The Loss of French Catalonia
The Treaty of the Pyrenees or Peace of the Pyrenees was signed on November 7th 1659 by Felipe IV of Castile and III of Aragon, Luis Méndez de Haro and Pedro Coloma for Castile and Louis XIV of France, Cardinal Mazarin and Hugues de Lionne for France on Pheasant Island in the River Bidasoa in the north of the Basque Country.
It officially put an end to the Thirty Years War and the consequences for Catalonia were the loss of the County of Rosselló and part of La Cerdanya to France.
Felipe IV negotiated the treaty without consulting the Corts Catalanes and, in fact, the decision was officially revealed until the Corts de Barcelona in 1702, although it was common knowledge from 1660 onwards as the ambassador of the Generalitat “sent congratulations for the good news of the peace between Spain and France”.
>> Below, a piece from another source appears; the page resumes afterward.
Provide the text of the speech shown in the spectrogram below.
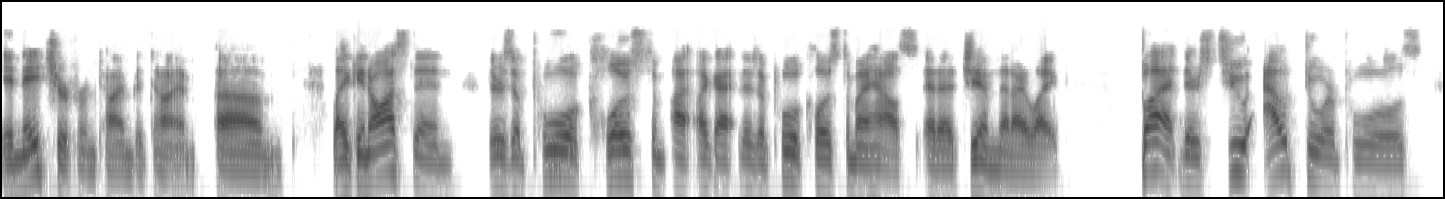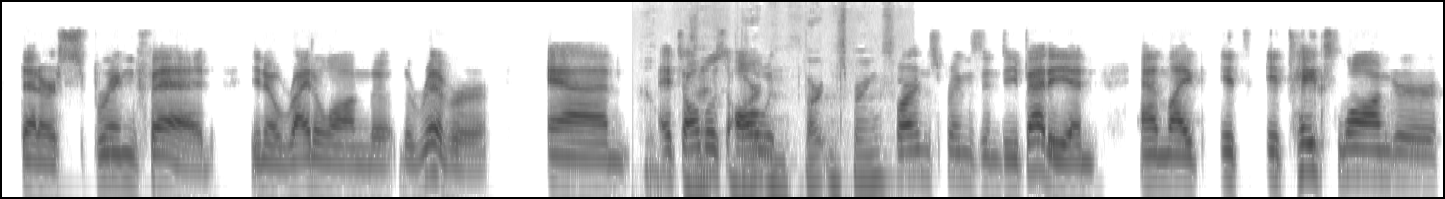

The affected territories campaigned to go back to being Catalan for decades, and the Catalan authorities resisted the partition, which became effective in 1720.
Unlike Gibraltar and Menorca, which were ceded to England as a result of the Treaty of Utrecht in 1713, the Spanish government has never tried to recover the Catalan teritories ceded in the Treaty of the Pyrenees.
The only exception to this was when Franco apparently put pressure on Hitler to make Pétain return French Catalonia to Spain at their meeting in Hendaia on October 23rd 1940.